From: Ben Creisler
bcreisler@gmail.com

New in PeerJ:

Adam K. Huttenlocker & Jennifer Botha-Brink (2014)
Bone microstructure and the evolution of growth patterns in
Permo-Triassic therocephalians (Amniota, Therapsida) of South Africa.
PeerJ 2:e325
doi:  http://dx.doi.org/10.7717/peerj.325
https://peerj.com/articles/325/

Therocephalians were a speciose clade of nonmammalian therapsids whose
ecological diversity and survivorship of the end-Permian mass
extinction offer the potential to investigate the evolution of growth
patterns across the clade and their underlying influences on
post-extinction body size reductions, or 'Lilliput effects'. We
present a phylogenetic survey of limb bone histology and growth
patterns in therocephalians from the Middle Permian through Middle
Triassic of the Karoo Basin, South Africa.
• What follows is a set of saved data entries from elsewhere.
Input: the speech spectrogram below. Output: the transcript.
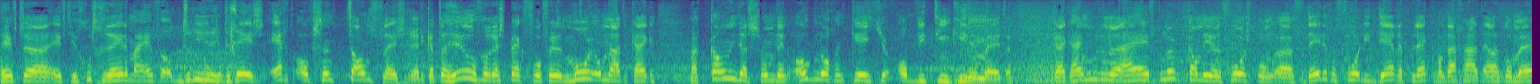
Heeft, uh, heeft hij goed gereden, maar heeft wel drie races echt op zijn tandvlees gereden. Ik heb er heel veel respect voor. Ik vind het mooi om naar te kijken. Maar kan hij dat zometeen ook nog een keertje op die 10 kilometer? Kijk, hij, moet een, hij heeft geluk, kan hij een voorsprong uh, verdedigen voor die derde plek. Want daar gaat het eigenlijk om. Hè.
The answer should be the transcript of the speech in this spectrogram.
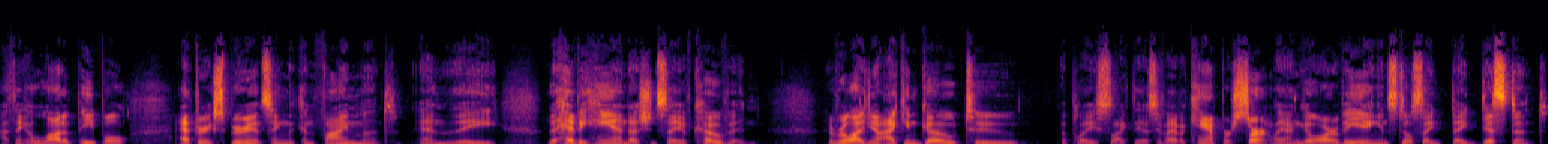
I think a lot of people, after experiencing the confinement and the the heavy hand, I should say, of COVID, have realized you know I can go to a place like this if I have a camper. Certainly, I can go RVing and still say stay distant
Histologic sections were
prepared from 80 limb bones representing 11 genera of therocephalians.
Histologic indicators of skeletal growth, including cortical
vascularity (%CV) and mean primary osteon diameters (POD), were
evaluated in a phylogenetic framework and assessed for correlations
with other biologically significant variables (e.g., size and
robusticity). Changes in %CV and POD correlated strongly with
evolutionary changes in body size (i.e., smaller-bodied descendants
tended to have lower %CV than their larger-bodied ancestors across the
tree). Bone wall thickness tended to be high in early therocephalians
and lower in the gracile-limbed baurioids, but showed no general
correlation with cross-sectional area or degree of vascularity (and,
thus, growth). Clade-level patterns, however, deviated from previously
studied within-lineage patterns. For example, Moschorhinus, one of few
therapsid genera to have survived the extinction boundary,
demonstrated higher %CV in the Triassic than in the Permian despite
its smaller size in the extinction aftermath. Results support a
synergistic model of size reductions for Triassic therocephalians,
influenced both by within-lineage heterochronic shifts in survivor
taxa (as reported in Moschorhinus and the dicynodont Lystrosaurus) and
phylogenetically inferred survival of small-bodied taxa that had
evolved short growth durations (e.g., baurioids). These findings
mirror the multi-causal Lilliput patterns described in marine faunas,
but contrast with skeletochronologic studies that suggest slow,
prolonged shell secretion over several years in marine benthos.
Applications of phylogenetic comparative methods to new histologic
data will continue to improve our understanding of the evolutionary
dynamics of growth and body size shifts during mass extinctions and
recoveries.